         the stories moving very quickly, so describing actual game
         action was not something I felt I could (or should)
         include.  Too, while I love baseball and could discuss—at
         great length—the endless subtleties and nuisances of the
         game, I wanted (and want) the novels to appeal to more
         than just baseball fans.

The late Alison Gordon wrote a series of mysteries with Toronto newspaper reporter, Kate Henry, as her sleuth. Henry would touch on games played but not discuss them. In the final book of the series and my favourite Saskatchewan mystery, Prairie Hardball, she sets a mystery around the induction into the Saskatchewan Baseball Hall of Fame of the women from our province who played in the All American Girls Professional Baseball League. Beyond mention of the joy they had playing professional ball the games are not discussed.

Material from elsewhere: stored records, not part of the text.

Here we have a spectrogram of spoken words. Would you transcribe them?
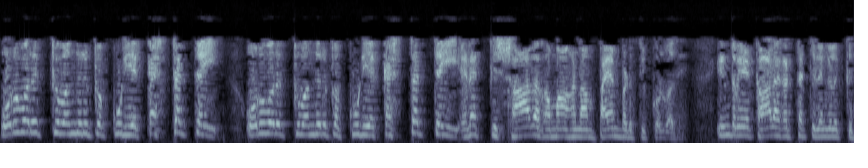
ஒருவருக்கு வந்திருக்கக்கூடிய கஷ்டத்தை ஒருவருக்கு வந்திருக்கக்கூடிய கஷ்டத்தை எனக்கு சாதகமாக நாம் பயன்படுத்திக் கொள்வது. இன்றைய காலகட்டத்தில் எங்களுக்கு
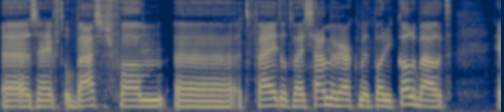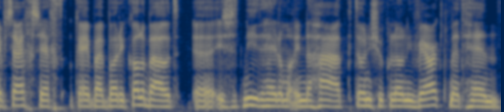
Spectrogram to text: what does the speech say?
Eh, zij heeft op basis van eh, het feit dat wij samenwerken met Body Callebout, heeft zij gezegd: Oké, bij Body Callebout eh, is het niet helemaal in de haak. Tony Chocoloni werkt met hen,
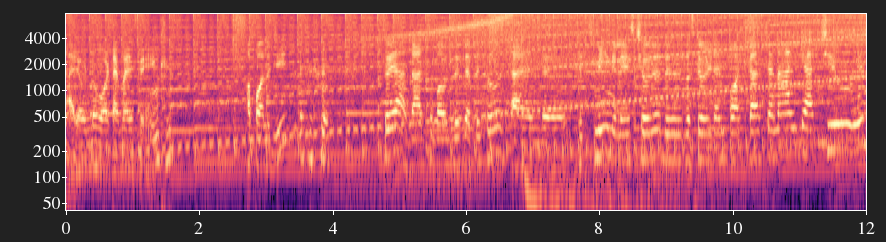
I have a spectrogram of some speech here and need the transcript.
I don't know what am I saying. apologies. so yeah, that's about this episode, and uh, it's me, Neelu Chojjar. This is the Storytime Podcast, and I'll catch you in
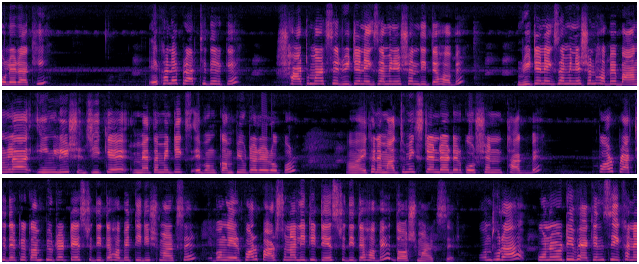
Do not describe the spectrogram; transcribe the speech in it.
বলে রাখি। এখানে প্রার্থীদেরকে ষাট মার্কসের রিটেন এক্সামিনেশন দিতে হবে। রিটেন এক্সামিনেশন হবে বাংলা, ইংলিশ, জিকে ম্যাথামেটিক্স এবং কম্পিউটারের ওপর। এখানে মাধ্যমিক স্ট্যান্ডার্ডের কোশ্চেন থাকবে। পর প্রার্থীদেরকে কম্পিউটার টেস্ট দিতে হবে তিরিশ মার্কসের এবং এরপর পার্সোনালিটি টেস্ট দিতে হবে দশ মার্কসের। বন্ধুরা, পনেরোটি ভ্যাকেন্সি এখানে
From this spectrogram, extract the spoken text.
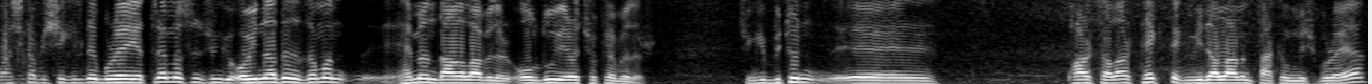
Başka bir şekilde buraya getiremezsin çünkü oynadığı zaman hemen dağılabilir, olduğu yere çökebilir. Çünkü bütün e, parçalar tek tek vidalanıp takılmış buraya.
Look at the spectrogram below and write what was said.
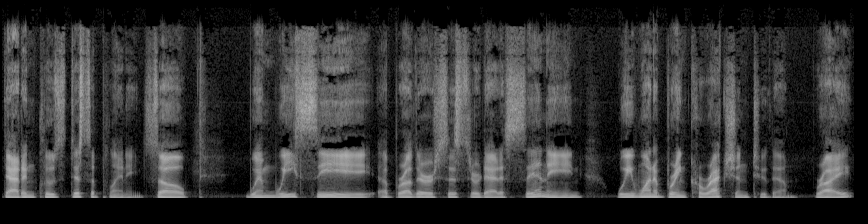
that includes disciplining. So when we see a brother or sister that is sinning, we want to bring correction to them, right?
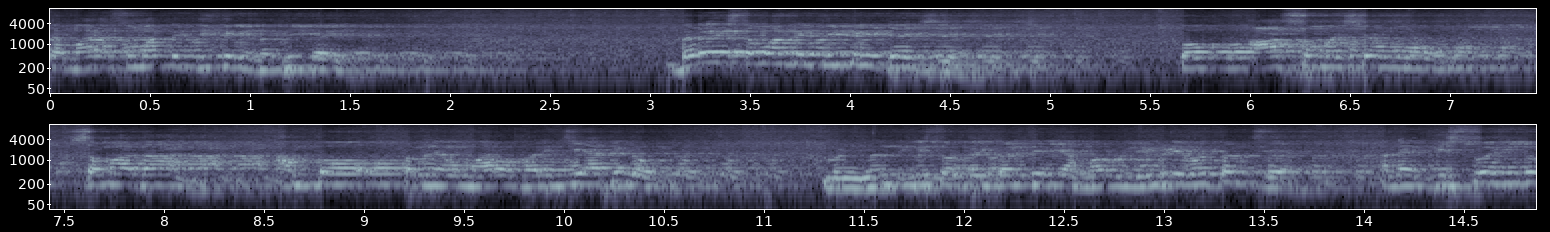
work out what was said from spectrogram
કે મારા સમાજની દીકરી નથી ગઈ. દરેક સમાજની દીકરી જાય છે. તો આ સમસ્યાનું સમાધાન. આમ તો તમને હું મારો પરિચય આપી દઉં. નંદ કિશોરભાઈ કંડેરિયા મારું લીમડી વતન છે અને વિશ્વ હિન્દુ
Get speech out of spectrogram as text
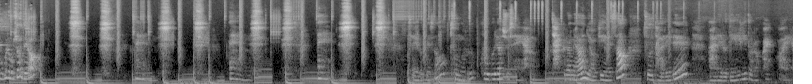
구부려 오셔도 돼요. 앤, 앤, 앤. 자, 이렇게 해서 두 무릎 구부려 주세요. 자, 그러면 여기에서 두 다리를 아래로 내리도록 할 거예요.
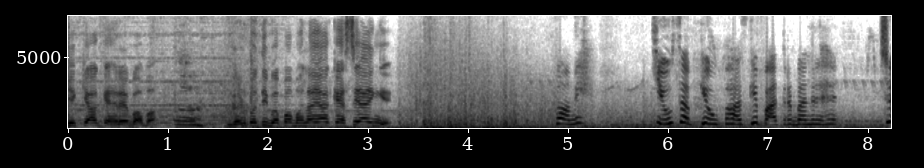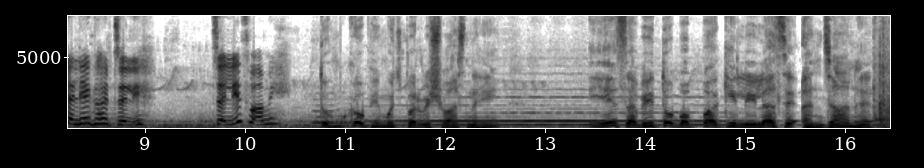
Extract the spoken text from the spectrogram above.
ये क्या कह रहे बाबा? गणपति बप्पा भला यहाँ कैसे आएँगे? स्वामी क्यों सबके उपहास के पात्र बन रहे हैं? चलिए घर चलिए। चलिए स्वामी। तुमको भी मुझ पर विश्वास नहीं? ये सभी तो बप्पा की लीला से अनजान है।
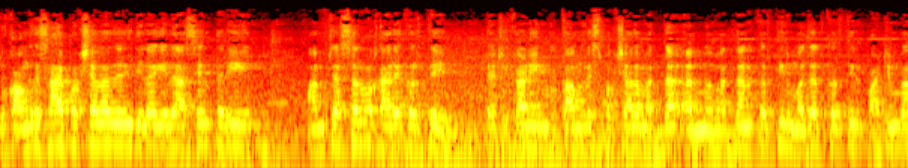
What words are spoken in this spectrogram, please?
जो काँग्रेस हा पक्षाला जरी दिला गेला असेल तरी आमच्या सर्व कार्यकर्ते त्या ठिकाणी काँग्रेस पक्षाला मतदान मतदान करतील मदत करतील पाठिंबा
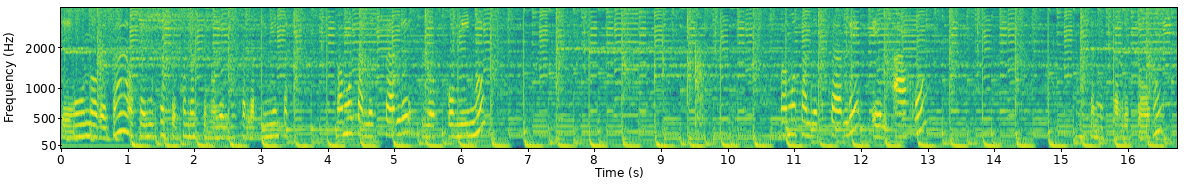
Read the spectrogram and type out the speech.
de uno, ¿verdad? O sea, hay muchas personas que no les gusta la pimienta. Vamos a anexarle los cominos. Vamos a anexarle el ajo. Vamos a anexarle todo.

Monday, in Double Switch, has taken the third approach of entering into the depths of the beauty and challenge of baseball. He discusses the thought a professional pitcher puts into pitching in a tough situation:
         With the count 0-2, I want to play with him a little.
         Eventually, Diggy figures out what I have in mind, and I
         deliver: a slider outside, about a foot off the plate, that
         bounces and sends up a puff of dust.......

         I throw another slider in the dirt that Barrow takes for ball
         two ..........

        I plant my left foot on the rubber and stare in. For the third
        time, Diggy gives the signal for the changeup low and inside. I
        shake him off, and then let him cycle through all the signs,
        refusing them all one by one. When he returns to the change I

I was reminded of The Art of Fielding by Chad Harbach. In that lovely book Harbach’s plot line includes wonderful descriptions of game action. A powerful plot line involves the hero,  Henry Skrimshander, suddenly becoming unable to throw accurately from shortstop to first base. The mind is interfering with the fundamentally simple skill of throwing the ball.

My preference, whether the story features a lawyer or a ballplayer, is to explore what is happening in court or on the ball diamond. I do not want plots brought down to generic depictions. Not every reader will appreciate that the Double Switch, while appropriate for the plot, is also the description of a managerial strategy in late inning baseball games where the league involved does not have designated hitters. I believe enough readers will grasp the baseball intricacies of the book.

For those not initiated into the game or simply uninterested it is a good mystery that does not require the reader to know baseball.

My next post will actually discuss the story.


  1. That's really an important decision for the writer, Bill, whether to explore a topic in depth (in this case, baseball), or not. In general, I'm with you in my preference for depth. That said, though, I also want the author to provide information that would be very hard for me to work out (or look up) on my own. And you make a good point about the mystery in such books. In my opinion, no matter how in-depth a story is, the mystery itself needs to be told in an accessible way.

    1. Margot: Thanks for the comment. Now I no longer want books with the depth of information of a James Michener but I am glad when a writer can show a real understanding of the theme of the mystery.

  2. Your opening could have been designed for me - I was puzzling over the first few sentences, then caught your subsequent line letting me off... look forward to reading more in your next.

    1. Moira: Thanks for the comment. Thought I would take a different approach on this review.